Crystalbond™ 555-HMP is an adhesive. The SDS lists only hazardous ingredients, none of which should decompose at 150$$^o$$C to char. The char is probably from the non-hazardous ingredients, probably something like a hot-melt adhesive.

The adhesive char now bonded to the SiO$$_2$$ layer probably involves carboxyl oxygens, and if the char is not removed by the Piranha solution, that solution may have been too weak, or not immersed long enough. Another cleaner for organic residues is potassium dichromate in concentrated sulfuric acid. This may be more potent than Piranha solution.

One easy method to try (probably with a low probability of success) is to drop the wafer into a Dewar of liquid nitrogen: the thermal shock might dislodge a char layer that is distinct from the SiO$$_2$$ layer, but those final surface atoms may be different from what was there originally. But if any char falls off, the resulting surface may be better cleanable.

Silicon is thermally oxidized at temperatures above 800$$^o$$C, and any char should dissipate in oxygen (air?) at temperatures significantly below that. Whatever you did to the silicon to produce the oxide, do that at a reduced temperature (so as not to undo what you did originally) for long enough to remove the char without modifying your original treatment.

• Oh, very helpful indeed, thank you James!

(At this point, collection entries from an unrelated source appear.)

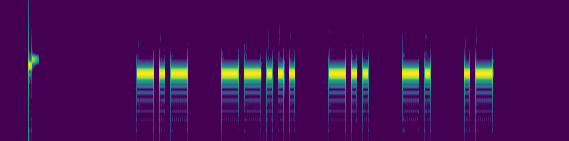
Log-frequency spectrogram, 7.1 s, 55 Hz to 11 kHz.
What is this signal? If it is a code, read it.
Morse code, heard as a keyed tone, about 17 wpm, spaced as for 12 wpm, 700 Hz. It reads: K7DNA
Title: USA Call Signs - 5 Characters - 2x Character Spacing - 17wpm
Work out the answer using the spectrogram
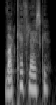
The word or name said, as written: vodkaflaske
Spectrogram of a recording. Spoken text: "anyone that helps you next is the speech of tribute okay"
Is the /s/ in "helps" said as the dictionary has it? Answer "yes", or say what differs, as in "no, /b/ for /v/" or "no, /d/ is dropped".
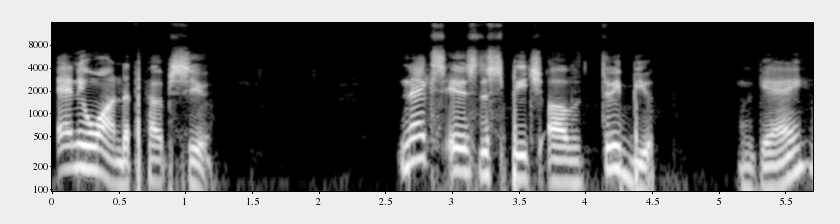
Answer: yes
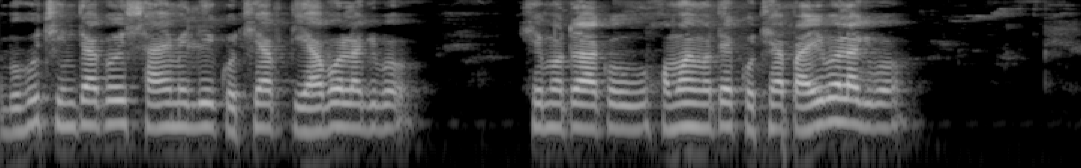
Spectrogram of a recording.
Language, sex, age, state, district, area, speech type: Assamese, female, 60+, Assam, Lakhimpur, rural, spontaneous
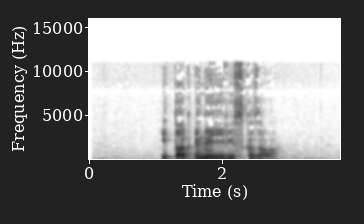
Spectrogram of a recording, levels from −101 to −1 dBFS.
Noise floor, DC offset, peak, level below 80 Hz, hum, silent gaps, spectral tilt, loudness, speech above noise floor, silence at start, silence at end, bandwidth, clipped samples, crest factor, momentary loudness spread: -69 dBFS; under 0.1%; -2 dBFS; -60 dBFS; none; none; -6.5 dB/octave; -19 LUFS; 51 dB; 1.1 s; 1 s; 11.5 kHz; under 0.1%; 18 dB; 15 LU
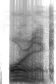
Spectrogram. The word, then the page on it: auric: American English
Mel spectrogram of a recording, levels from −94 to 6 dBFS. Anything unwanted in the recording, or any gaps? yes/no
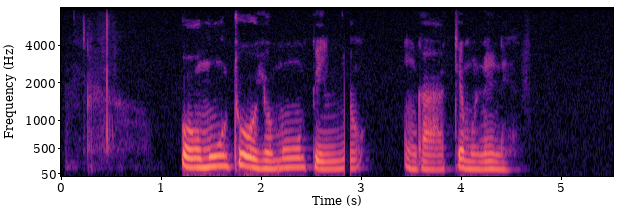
yes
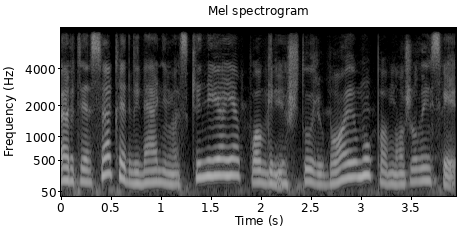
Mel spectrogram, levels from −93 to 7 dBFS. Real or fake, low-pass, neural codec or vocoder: fake; 7.2 kHz; codec, 16 kHz, 1 kbps, FreqCodec, larger model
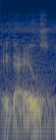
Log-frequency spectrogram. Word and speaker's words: Egaeus: antigua por ejemplo egaeus Que si bien yo lo pronuncié como con j porque así me me lo imprimió mi cerebro y ya está mal dicho no hay una J hay una hay una G egeus es como el padre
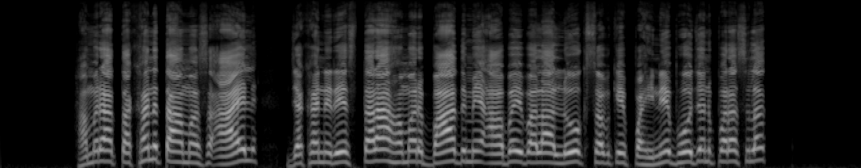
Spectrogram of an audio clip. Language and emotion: Maithili, angry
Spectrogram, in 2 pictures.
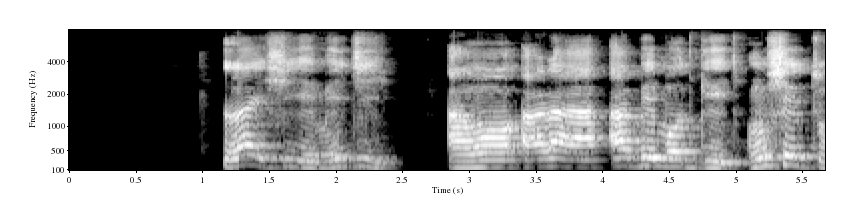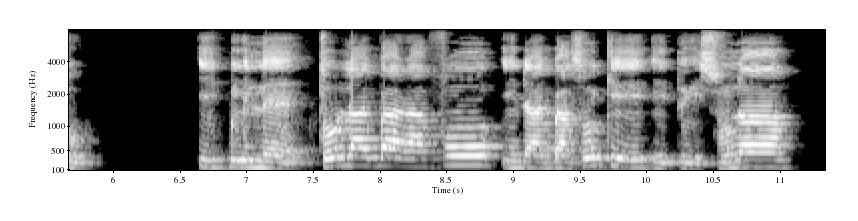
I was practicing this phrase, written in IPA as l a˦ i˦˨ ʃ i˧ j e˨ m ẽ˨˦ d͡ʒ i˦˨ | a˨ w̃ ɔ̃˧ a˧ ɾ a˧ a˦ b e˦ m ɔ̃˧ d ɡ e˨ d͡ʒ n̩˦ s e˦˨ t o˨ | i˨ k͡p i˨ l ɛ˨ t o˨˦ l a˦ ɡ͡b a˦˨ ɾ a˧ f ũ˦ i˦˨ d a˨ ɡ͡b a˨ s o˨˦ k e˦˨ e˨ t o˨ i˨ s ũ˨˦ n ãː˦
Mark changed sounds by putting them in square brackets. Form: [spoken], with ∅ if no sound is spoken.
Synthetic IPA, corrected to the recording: l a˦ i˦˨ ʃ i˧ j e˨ m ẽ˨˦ d͡ʒ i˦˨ | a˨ w̃ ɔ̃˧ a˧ ɾ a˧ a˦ b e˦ m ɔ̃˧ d ɡ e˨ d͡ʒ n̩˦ [ʃ] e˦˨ t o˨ | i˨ k͡p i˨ l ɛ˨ t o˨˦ l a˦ ɡ͡b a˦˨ ɾ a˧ f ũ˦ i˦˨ d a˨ ɡ͡b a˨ s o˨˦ k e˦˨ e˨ t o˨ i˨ s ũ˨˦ n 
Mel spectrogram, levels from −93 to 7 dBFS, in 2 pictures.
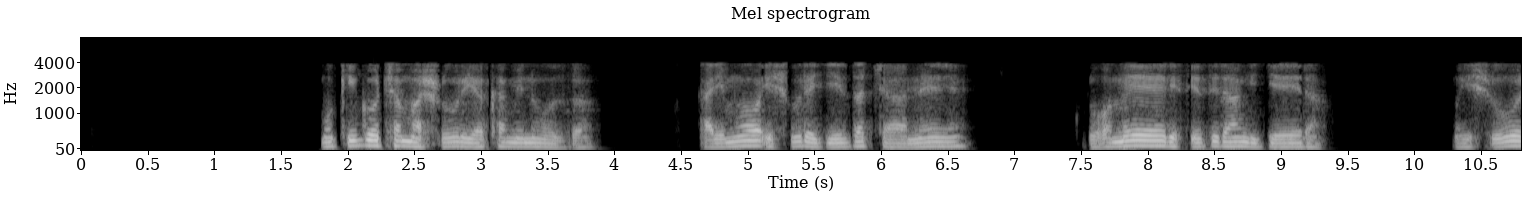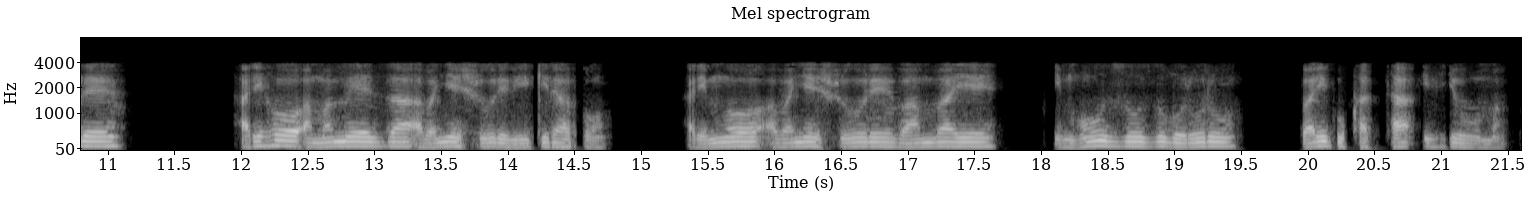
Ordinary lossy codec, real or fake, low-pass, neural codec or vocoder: AAC, 16 kbps; real; 7.2 kHz; none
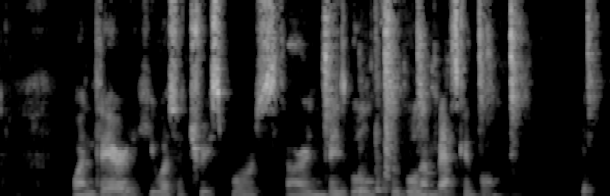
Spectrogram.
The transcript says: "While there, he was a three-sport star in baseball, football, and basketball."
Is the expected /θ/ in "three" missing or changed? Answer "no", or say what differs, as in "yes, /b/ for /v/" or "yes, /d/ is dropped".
yes, /t/ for /θ/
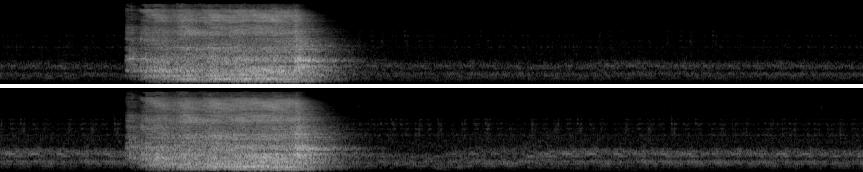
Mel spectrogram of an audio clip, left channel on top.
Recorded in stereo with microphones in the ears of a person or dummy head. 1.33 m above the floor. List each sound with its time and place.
1.2 s tearing paper: 15° left (ahead or behind), 1.6 m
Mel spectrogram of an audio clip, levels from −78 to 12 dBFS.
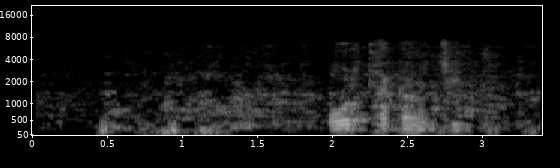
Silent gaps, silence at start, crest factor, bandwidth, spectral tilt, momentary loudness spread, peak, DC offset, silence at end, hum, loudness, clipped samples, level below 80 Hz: none; 0.2 s; 22 dB; 7.8 kHz; -6.5 dB/octave; 19 LU; -12 dBFS; under 0.1%; 0 s; none; -32 LUFS; under 0.1%; -66 dBFS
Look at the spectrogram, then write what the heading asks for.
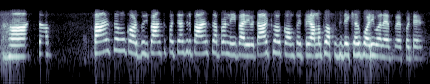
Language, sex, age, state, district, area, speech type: Odia, female, 18-30, Odisha, Sundergarh, urban, conversation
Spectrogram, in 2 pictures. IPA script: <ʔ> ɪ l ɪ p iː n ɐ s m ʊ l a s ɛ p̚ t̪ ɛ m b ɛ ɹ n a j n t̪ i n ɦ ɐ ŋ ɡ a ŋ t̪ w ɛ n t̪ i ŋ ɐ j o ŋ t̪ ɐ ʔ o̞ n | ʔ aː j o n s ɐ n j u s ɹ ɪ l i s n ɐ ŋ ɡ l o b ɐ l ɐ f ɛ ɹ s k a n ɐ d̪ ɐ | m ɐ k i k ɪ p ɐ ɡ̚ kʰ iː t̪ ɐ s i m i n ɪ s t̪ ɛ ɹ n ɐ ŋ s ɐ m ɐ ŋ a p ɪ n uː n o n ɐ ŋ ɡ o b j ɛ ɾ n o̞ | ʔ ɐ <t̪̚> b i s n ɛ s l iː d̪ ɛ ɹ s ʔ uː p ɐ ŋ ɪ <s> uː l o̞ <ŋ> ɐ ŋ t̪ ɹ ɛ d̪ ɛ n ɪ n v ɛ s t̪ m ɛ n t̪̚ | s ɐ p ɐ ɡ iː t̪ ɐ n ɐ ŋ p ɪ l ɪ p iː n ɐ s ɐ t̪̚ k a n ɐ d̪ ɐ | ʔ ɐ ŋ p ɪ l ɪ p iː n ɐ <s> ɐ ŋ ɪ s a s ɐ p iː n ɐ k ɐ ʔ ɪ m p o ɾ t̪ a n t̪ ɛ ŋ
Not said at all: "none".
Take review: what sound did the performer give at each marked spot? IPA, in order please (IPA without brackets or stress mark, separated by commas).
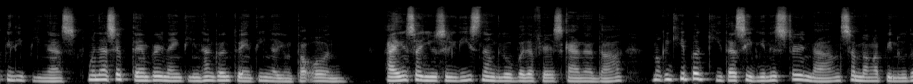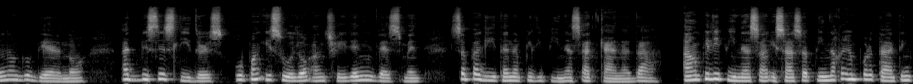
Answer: p, t̪̚, s, ŋ, s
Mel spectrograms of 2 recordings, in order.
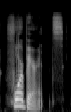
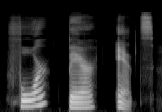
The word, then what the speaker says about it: forbearance: Forbearance. Forbear ants. Forbearance. The stress is on the second syllable. Bear. Forbearance. It has the word bear in it, which can help you remember it.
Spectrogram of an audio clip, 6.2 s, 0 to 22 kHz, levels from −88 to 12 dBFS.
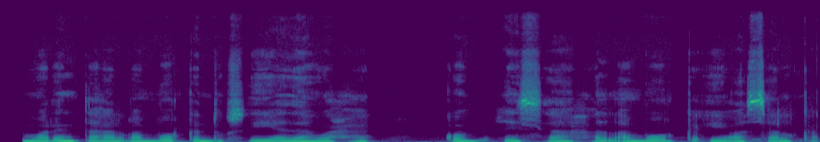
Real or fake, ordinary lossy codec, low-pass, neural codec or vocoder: real; none; 19.8 kHz; none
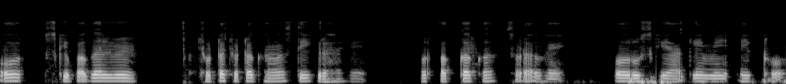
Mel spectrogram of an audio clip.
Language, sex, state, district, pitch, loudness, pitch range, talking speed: Hindi, male, Chhattisgarh, Balrampur, 140 Hz, -20 LUFS, 130-145 Hz, 160 wpm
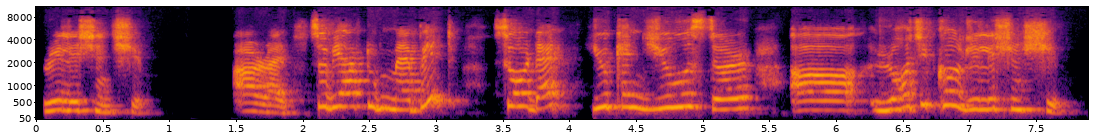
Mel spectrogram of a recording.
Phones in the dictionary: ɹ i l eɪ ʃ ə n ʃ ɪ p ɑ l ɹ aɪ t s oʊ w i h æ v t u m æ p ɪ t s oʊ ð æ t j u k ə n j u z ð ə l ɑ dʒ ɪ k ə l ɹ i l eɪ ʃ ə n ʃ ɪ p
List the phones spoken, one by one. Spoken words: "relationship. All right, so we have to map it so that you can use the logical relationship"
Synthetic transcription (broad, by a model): ɹ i l eɪ ʃ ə n ʃ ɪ p ɑ l ɹ aɪ t s oʊ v i h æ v t u m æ b ɪ t s oʊ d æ t j u k ə n j u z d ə l ɑ dʒ ɪ k ə l ɹ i l eɪ ʃ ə n ʃ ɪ p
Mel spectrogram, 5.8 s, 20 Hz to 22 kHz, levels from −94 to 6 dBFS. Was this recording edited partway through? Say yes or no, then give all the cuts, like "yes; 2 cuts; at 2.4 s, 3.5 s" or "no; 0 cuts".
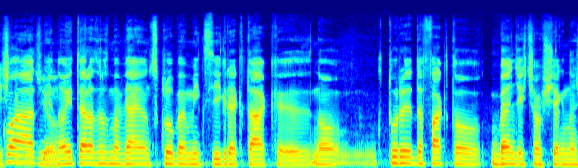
yes; 1 cut; at 4.8 s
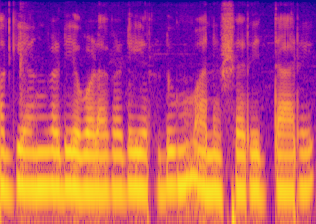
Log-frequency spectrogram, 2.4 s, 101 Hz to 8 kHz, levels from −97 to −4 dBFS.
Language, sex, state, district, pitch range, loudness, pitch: Kannada, female, Karnataka, Bidar, 195-205 Hz, -14 LUFS, 200 Hz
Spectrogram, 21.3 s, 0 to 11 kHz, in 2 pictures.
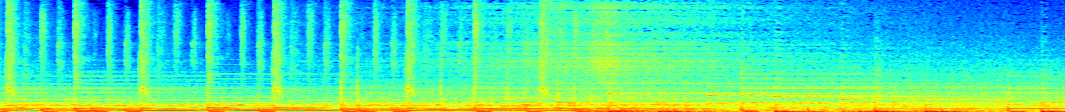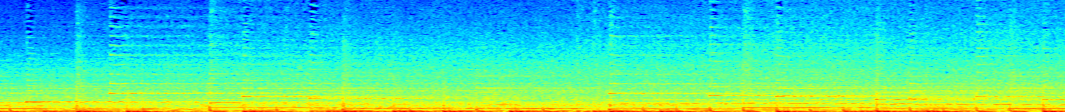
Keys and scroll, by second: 5.8 Escape, 8.3 typing, 8.6 Return, 11.1-11.6 typing, 11.8 Return.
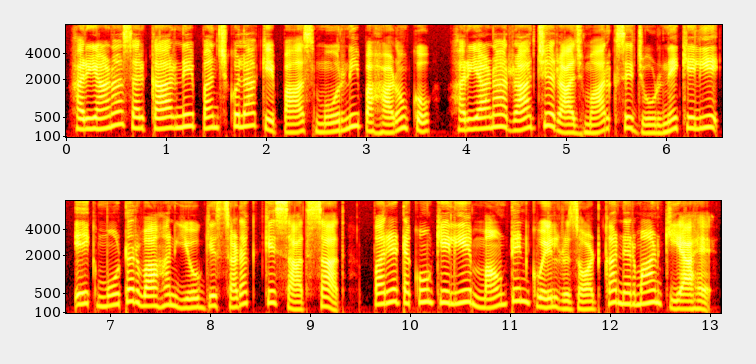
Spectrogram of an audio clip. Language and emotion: Hindi, neutral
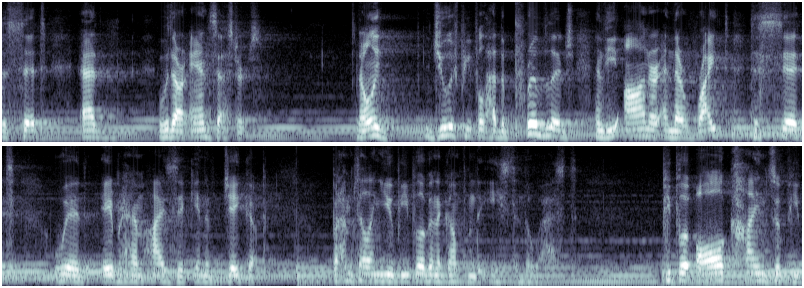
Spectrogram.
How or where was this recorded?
large echoing room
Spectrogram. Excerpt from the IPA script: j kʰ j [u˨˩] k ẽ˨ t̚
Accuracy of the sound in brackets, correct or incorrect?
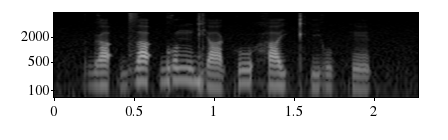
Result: incorrect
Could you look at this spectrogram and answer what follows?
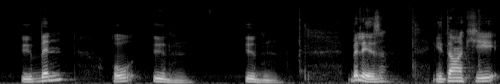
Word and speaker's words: üben: Só que você vai fazer o bico e falar I.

I will look to see if there are others who can do a longer Piranha or the potassium dichromate methods. But I can certainly try the latter two methods (LN2, heating to high temperature). Would vacuum heating also dissipate the char? Or is the oxygen/air required? – user157879 Feb 28 at 15:12
• Probably the char needs something more than vacuum to go away. Oxygen or air could be aggressive enough if you give it some heat. – James Gaidis Mar 1 at 16:09
• I tried heating at 225C for about 24 hours, but no changes there. similarly, no changes when held against a torch at ~1100C for about 30 seconds. Liquid nitrogen also showed no changes. This stuff is really tenacious! – user157879 Mar 2 at 1:10
• Maybe this is not a lab disaster, maybe you have invented something of great importance, like a permanent Magic Marker. Is silicon carbide black? How about blasting with a NaHCO3 sandblaster until clean? – James Gaidis Mar 2 at 14:12

At this point, I would just go and finish burning that char in air. You need air to complete the combustion, don't do it under vacuum. 300-400 C should do the trick. Although, if you are very concerned about the temperature, just do a TGA to the crystal bond under air and determine the temperature where it starts to combust; then apply that temperature to your wafer isothermally for an hour or so as to minimize damage to the surface layer.